A/N: I do not own Glee or Logan Wright.
Short series dedicated to one of the best portrayals of mental illness that I have seen on this site.
It is not surprising that Logan plays chess well.
He is born into that sort of family - the militia classes that became too rich and too urban. In the twentieth century they play their wars in black and white and enamel. His father gives him his first set, one side only, as the tradition flows. White. The queen fits naturally to his palm. Logan holds first love in his hands, and laughs at how swiftly she can move. How swiftly she makes his blood move.
"All the ways about here belong to me."
It is surprising that he sings. Beautifully.
His mother treats it like an ornament, stroking his blonde hair and coaxing him to sing when they have guests for dinner. His father, though he has no ear for music, is an expert of imperfections and employs a music teacher for the boy.
The tutor stands him in front of the mirror in his bedroom. Touches his mouth, opening it around the do, re, mi, fa, sol, la, ti - do.
His teeth glint in the glass. Enamel.
Logan smiles when his first tooth comes loose, under his curious tongue, and puts it in his chess box where the felt lining will prevent damage. No one asks about the first tooth, or the second.
When he is eleven he has enough to match the pieces. Incisors are pawns, while canines replace his knights and his bishops. Rooks and royalty are marked by molars.
He plays alone now. The other children at his school are loud in every way, their talking, their walking, their dry, heavy breathing. Logan sings to himself, and plays his left hand against his right. Or against his reflection. They both play well, and reflections are quiet creatures.
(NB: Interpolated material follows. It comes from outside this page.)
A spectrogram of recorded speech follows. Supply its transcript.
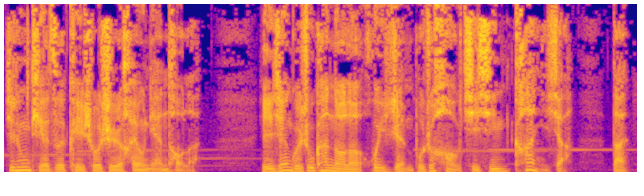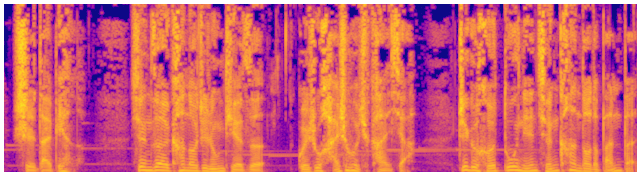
这种帖子可以说是很有年头了。以前鬼叔看到了会忍不住好奇心看一下，但时代变了，现在看到这种帖子，鬼叔还是会去看一下。这个和多年前看到的版本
TBC - doubtless this one shot will make more sense in a chapter or so. Please review.